Rosa Mulholland (1841-1921) Also known as Lady Gilbert, Rose was a novelist, poet, and playwright. She originally wanted to be a painter but received encouragement in her literary aspirations from Charles Dickens! Dickens greatly admired her work and encouraged her to continue. Her first novel Dumana was published in 1864 under the pen name Ruth Murray.

Edith Somerville (1858-1949) and Violet Martin (1862-1915) These two ladies were cousins who wrote under the pseudonym of Somerville and Ross. Together they published a total of fourteen novels and collections of stories until Violet’s death in 1915.  Whereupon Edith continued to publish works under “Somerville and Ross,” claiming that she and Violet continued to collaborate via spiritualist séances.

M.E. Francis (1859-1930) M.E. Francis was the pen name of Mary Elizabeth Brundell an astonishingly prolific novelist who published dozens of works, she was described as being the best known female novelist of her time.

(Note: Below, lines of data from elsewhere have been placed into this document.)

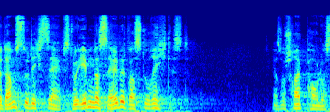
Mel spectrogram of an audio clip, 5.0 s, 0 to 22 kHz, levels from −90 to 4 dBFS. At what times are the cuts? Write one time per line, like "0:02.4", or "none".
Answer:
0:01.1
0:01.9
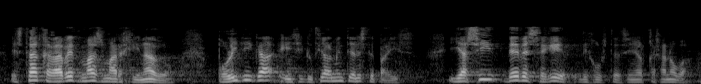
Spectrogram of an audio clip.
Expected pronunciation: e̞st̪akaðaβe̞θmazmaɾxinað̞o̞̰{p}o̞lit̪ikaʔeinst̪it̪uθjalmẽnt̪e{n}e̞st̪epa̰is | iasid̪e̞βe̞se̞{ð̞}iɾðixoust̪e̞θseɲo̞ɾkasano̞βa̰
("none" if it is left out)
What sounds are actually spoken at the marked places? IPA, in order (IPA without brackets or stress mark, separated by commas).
p, n, ɣ̞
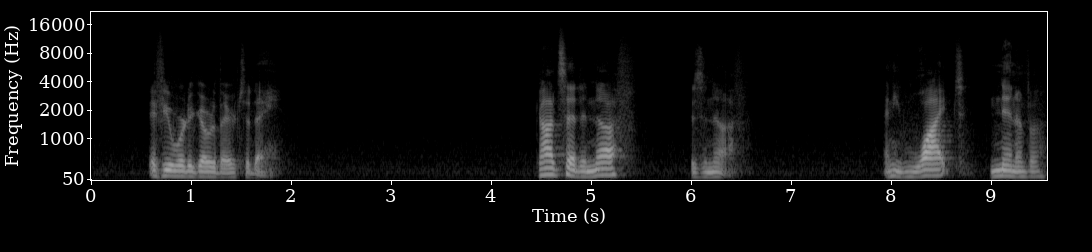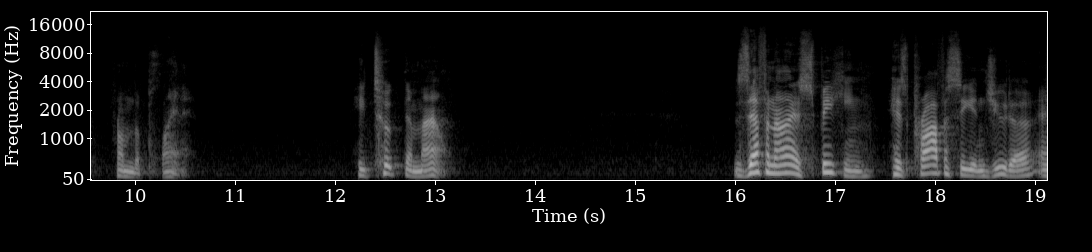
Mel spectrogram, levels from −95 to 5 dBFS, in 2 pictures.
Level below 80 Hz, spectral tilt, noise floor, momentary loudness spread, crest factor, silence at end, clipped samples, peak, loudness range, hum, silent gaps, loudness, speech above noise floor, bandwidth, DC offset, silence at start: under -90 dBFS; -6.5 dB/octave; -81 dBFS; 16 LU; 26 dB; 0 s; under 0.1%; -14 dBFS; 11 LU; none; none; -37 LUFS; 45 dB; 14 kHz; under 0.1%; 0.6 s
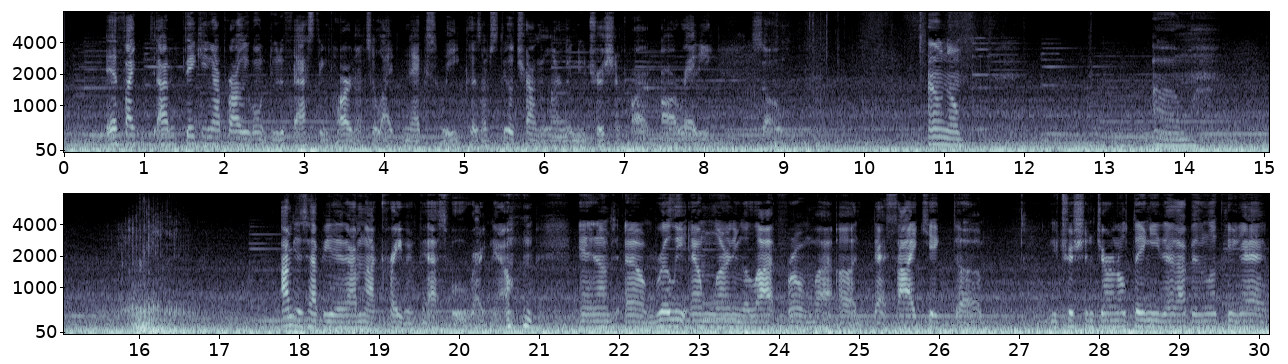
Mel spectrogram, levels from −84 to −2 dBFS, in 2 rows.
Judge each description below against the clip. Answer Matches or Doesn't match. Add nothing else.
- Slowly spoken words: Matches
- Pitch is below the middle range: Matches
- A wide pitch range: Doesn't match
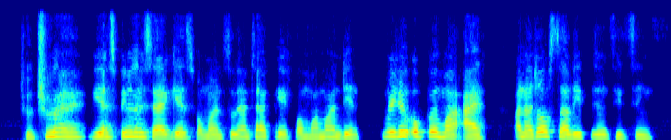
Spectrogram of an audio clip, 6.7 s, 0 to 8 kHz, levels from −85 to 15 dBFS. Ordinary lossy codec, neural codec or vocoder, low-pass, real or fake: none; codec, 16 kHz in and 24 kHz out, 0.6 kbps, FocalCodec, streaming, 2048 codes; 7.2 kHz; fake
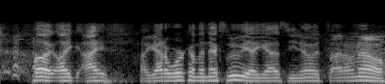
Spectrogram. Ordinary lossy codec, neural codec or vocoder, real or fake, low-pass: Opus, 16 kbps; none; real; 7.2 kHz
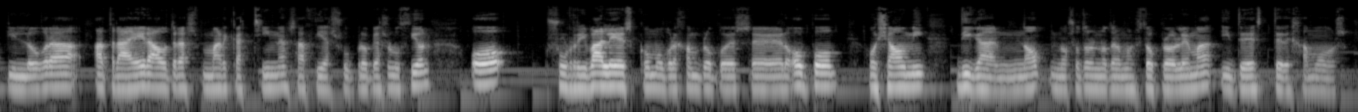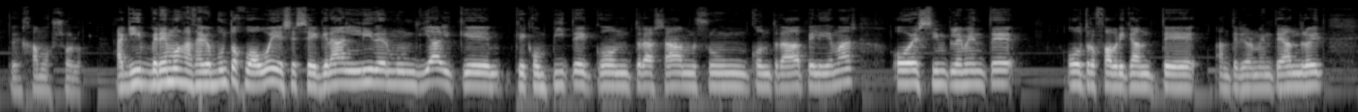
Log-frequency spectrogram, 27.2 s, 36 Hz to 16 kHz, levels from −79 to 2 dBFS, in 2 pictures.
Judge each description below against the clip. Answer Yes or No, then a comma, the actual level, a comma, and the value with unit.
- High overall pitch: No, medium, 140 Hz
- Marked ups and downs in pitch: No, average, 3.4 semitones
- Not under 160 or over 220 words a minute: No, average, 135 wpm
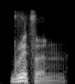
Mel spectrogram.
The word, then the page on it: griffon: British English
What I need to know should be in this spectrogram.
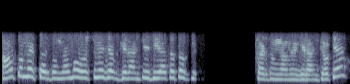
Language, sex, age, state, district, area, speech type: Urdu, male, 30-45, Bihar, Supaul, rural, conversation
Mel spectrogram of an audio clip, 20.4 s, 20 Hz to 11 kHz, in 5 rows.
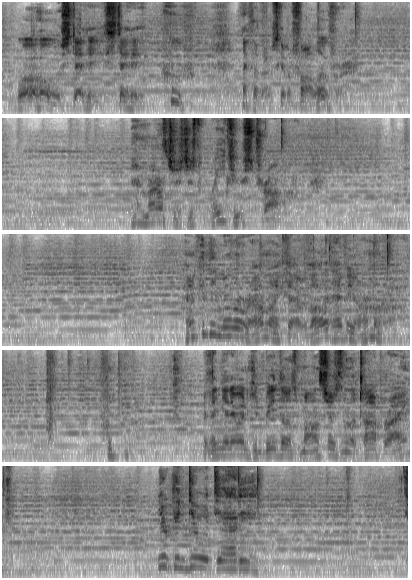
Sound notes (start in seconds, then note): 13.2 chuckles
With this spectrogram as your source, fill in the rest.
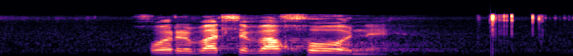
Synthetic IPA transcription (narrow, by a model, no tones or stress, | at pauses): ɣʊɾɪbat͡ɬʼɛβak͡xʰɔːnɛ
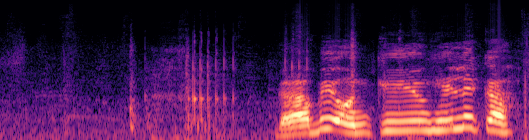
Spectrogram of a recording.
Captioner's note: snoring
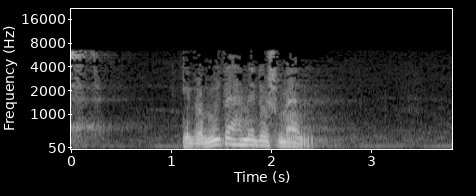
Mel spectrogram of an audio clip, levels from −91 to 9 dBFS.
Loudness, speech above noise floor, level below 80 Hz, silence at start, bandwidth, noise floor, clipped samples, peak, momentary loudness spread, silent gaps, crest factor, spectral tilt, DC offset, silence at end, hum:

Jesse Louisa Rickard (1876-1963) Though she didn’t publish her first novel Young Mr. Gibbs (1912) until she was 36, Jesse was an extremely prolific writer who published over forty novels ranging from light comedy to crime novels.  She was a founding member of the Detective Writers Club along with Dorothy Sayers, G.K. Chesterton, and Agatha Christie.

Kate O’Brien (1897-1974) Kate was an novelist and playwright whose books dealt with themes of female agency and sexuality. At the time this was quite controversial, in fact it was so controversial that her 1936 novel Mary Lavelle was banned in Ireland and Spain while her 1941 novel The Land of Spices was banned in Ireland on publication.

Deirdre Purcell (born 1945) Dierdre is a former stage actress as well as having done tv and press journalism. She has published twelve critically acclaimed novels all of which have been best sellers in Ireland.

Anne Enright (born 1962)  While Anne had won the 1991 Rooney Prize for Irish Literature and the 2001 Encore award she was still relatively obscure until her 2007 novel The Gathering won the 2007 Man Booker Prize-a decision that was made unanimously by the jury. Since then she has written two more novel The Forgotten Waltz (2011) which was short-listed for the Orange Prize and won the Carnegie Medal for Excellence in Fiction and The Green Road (2015) which won the award for Irish Novel of the Year.

Tana French (born 1973) Tana is a theatrical actress and novelist whose debut novel Into the Woods (2007) won the Edgar and Anthony awards for best first novel.  She is referred to as the First Lady of Irish Crime and she has another novel The Trespasser scheduled for release this August.

Eimear McBride (born 1976) Eimear wrote her debut novel A Girl is a Half Formed Thing in just six months but it took nine years to get it published. The book then went on to win numerous awards including the Bailey’s Women’s Prize for fiction and Desmond Elliott Prize for debut novelists.